[Extracted information Boundary: Start]
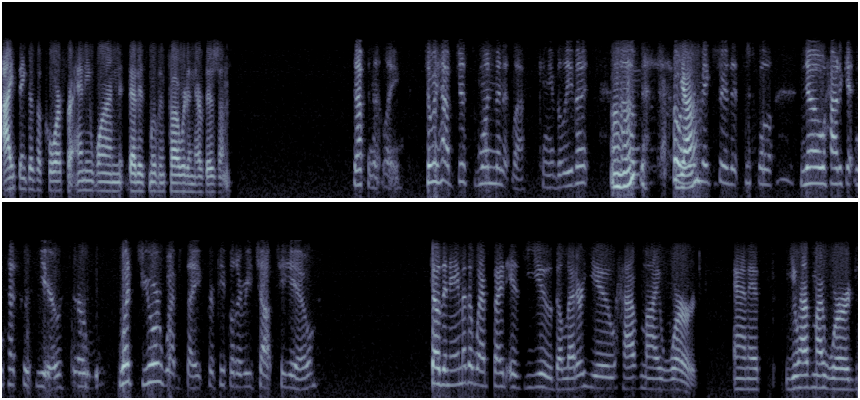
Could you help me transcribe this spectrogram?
I think is a core for anyone that is moving forward in their vision. Definitely. So we have just one minute left. Can you believe it? Mhm. Um, so Yeah. I want to make sure that people know how to get in touch with you. So, what's your website for people to reach out to you? So the name of the website is you, the letter U, have my word, and it's you have my word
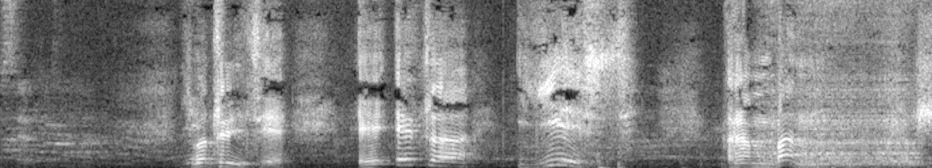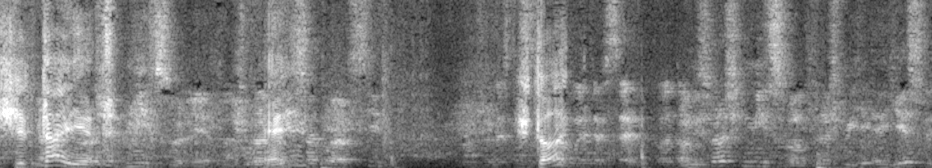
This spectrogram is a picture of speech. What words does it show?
сет. Смотрите, э, это есть Рамбан считает... Э? Что? Он не спрашивает миссу, он спрашивает, если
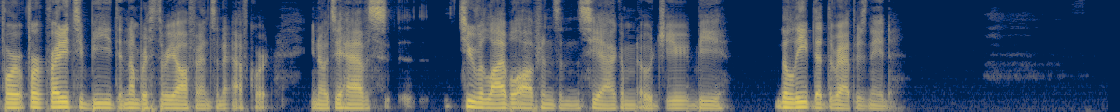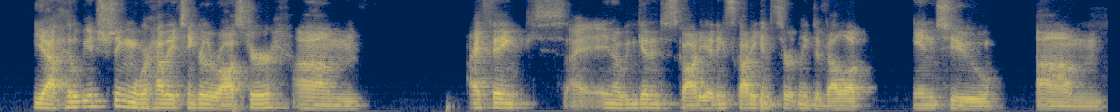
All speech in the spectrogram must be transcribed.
for for Freddie to be the number three offense in the half court. You know, to have two reliable options in Siakam and OG would be the leap that the Raptors need. Yeah, it'll be interesting how they tinker the roster. Um, I think I, you know we can get into Scottie. I think Scottie can certainly develop into um,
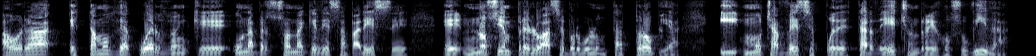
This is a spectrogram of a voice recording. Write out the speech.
Ahora, estamos de acuerdo en que una persona que desaparece eh, no siempre lo hace por voluntad propia y muchas veces puede estar de hecho en riesgo su vida.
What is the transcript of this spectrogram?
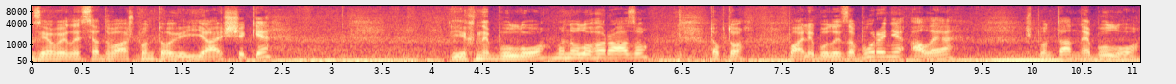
з'явилися два шпунтові ящики. Їх не було минулого разу. Тобто палі були забурені, але шпунта не було.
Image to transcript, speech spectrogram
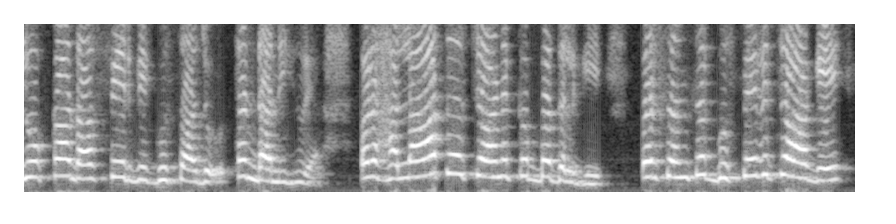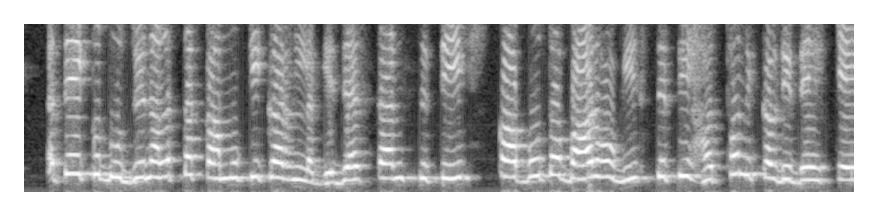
ਲੋਕਾਂ ਦਾ ਫਿਰ ਵੀ ਗੁੱਸਾ ਜੋ ਠੰਡਾ ਨਹੀਂ ਹੋਇਆ। ਪਰ ਹਾਲਾਤ ਅਚਾਨਕ ਬਦਲ ਗਏ। ਪ੍ਰਸ਼ੰਸਕ ਗੁੱਸੇ ਵਿੱਚ ਆ ਗਏ ਅਤੇ ਇੱਕ ਦੂਜੇ ਨਾਲ ਧੱਕਾ ਮੁੱਕੀ ਕਰਨ ਲੱਗੇ। ਜਿਸ ਕਾਰਨ ਸਥਿਤੀ ਕਾਬੂ ਤੋਂ ਬਾਹਰ ਹੋ ਗਈ। ਸਥਿਤੀ ਹੱਥੋਂ ਨਿਕਲਦੀ ਦੇਖ ਕੇ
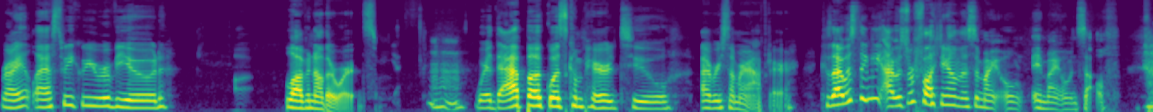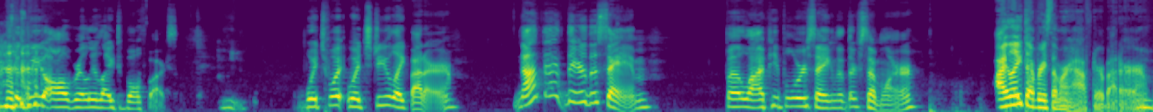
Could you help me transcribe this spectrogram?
right? Last week we reviewed Love and Other Words, Mhm. where that book was compared to Every Summer After. Because I was thinking, I was reflecting on this in my own in my own self because we all really liked both books. Which what which do you like better? Not that they're the same, but a lot of people were saying that they're similar. I liked Every Summer After better.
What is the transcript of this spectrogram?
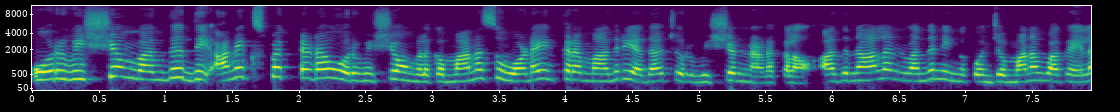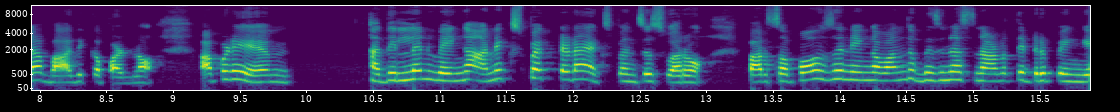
ஒரு விஷயம் வந்து தி அன்எக்ஸ்பெக்டடா ஒரு விஷயம் உங்களுக்கு மனசு உடைக்கிற மாதிரி ஏதாச்சும் ஒரு விஷயம் நடக்கலாம். அதனால வந்து நீங்க கொஞ்சம் மன வகையில பாதிக்கப்படலாம். அப்படியே அது இல்லைன்னு வைங்க. அன்எக்ஸ்பெக்டடா எக்ஸ்பென்சஸ் வரும். ஃபார் சப்போஸ் நீங்க வந்து பிசினஸ் நடத்திட்டு இருப்பீங்க.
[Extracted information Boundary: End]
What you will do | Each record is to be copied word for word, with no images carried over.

Response below |
Could you help me transcribe this spectrogram?
I think is a core for anyone that is moving forward in their vision. Definitely. So we have just one minute left. Can you believe it? Mhm. Um, so Yeah. I want to make sure that people know how to get in touch with you. So, what's your website for people to reach out to you? So the name of the website is you, the letter U, have my word, and it's you have my word
This spectrogram is a picture of speech. What words does it show?
сет. Смотрите, э, это есть Рамбан считает... Э? Что? Он не спрашивает миссу, он спрашивает, если
All speech in the spectrogram must be transcribed.
for for Freddie to be the number three offense in the half court. You know, to have two reliable options in Siakam and OG would be the leap that the Raptors need. Yeah, it'll be interesting how they tinker the roster. Um, I think I, you know we can get into Scottie. I think Scottie can certainly develop into um,
This is a spectrogram of a voice recording. Write out the speech.
Ahora, estamos de acuerdo en que una persona que desaparece eh, no siempre lo hace por voluntad propia y muchas veces puede estar de hecho en riesgo su vida.
What is the transcript of this spectrogram?
з'явилися два шпунтові ящики. Їх не було минулого разу. Тобто палі були забурені, але шпунта не було.
Image to transcript, speech spectrogram
ਲੋਕਾਂ ਦਾ ਫਿਰ ਵੀ ਗੁੱਸਾ ਜੋ ਠੰਡਾ ਨਹੀਂ ਹੋਇਆ। ਪਰ ਹਾਲਾਤ ਅਚਾਨਕ ਬਦਲ ਗਏ। ਪ੍ਰਸ਼ੰਸਕ ਗੁੱਸੇ ਵਿੱਚ ਆ ਗਏ ਅਤੇ ਇੱਕ ਦੂਜੇ ਨਾਲ ਧੱਕਾ ਮੁੱਕੀ ਕਰਨ ਲੱਗੇ। ਜਿਸ ਕਾਰਨ ਸਥਿਤੀ ਕਾਬੂ ਤੋਂ ਬਾਹਰ ਹੋ ਗਈ। ਸਥਿਤੀ ਹੱਥੋਂ ਨਿਕਲਦੀ ਦੇਖ ਕੇ
Could you help me transcribe this spectrogram?
right? Last week we reviewed Love and Other Words, Mhm. where that book was compared to Every Summer After. Because I was thinking, I was reflecting on this in my own in my own self because we all really liked both books. Which what which do you like better? Not that they're the same, but a lot of people were saying that they're similar. I liked Every Summer After better.
What is the transcript of this spectrogram?
ஒரு விஷயம் வந்து தி அன்எக்ஸ்பெக்டடா ஒரு விஷயம் உங்களுக்கு மனசு உடைக்கிற மாதிரி ஏதாச்சும் ஒரு விஷயம் நடக்கலாம். அதனால வந்து நீங்க கொஞ்சம் மன வகையில பாதிக்கப்படலாம். அப்படியே அது இல்லைன்னு வைங்க. அன்எக்ஸ்பெக்டடா எக்ஸ்பென்சஸ் வரும். ஃபார் சப்போஸ் நீங்க வந்து பிசினஸ் நடத்திட்டு இருப்பீங்க.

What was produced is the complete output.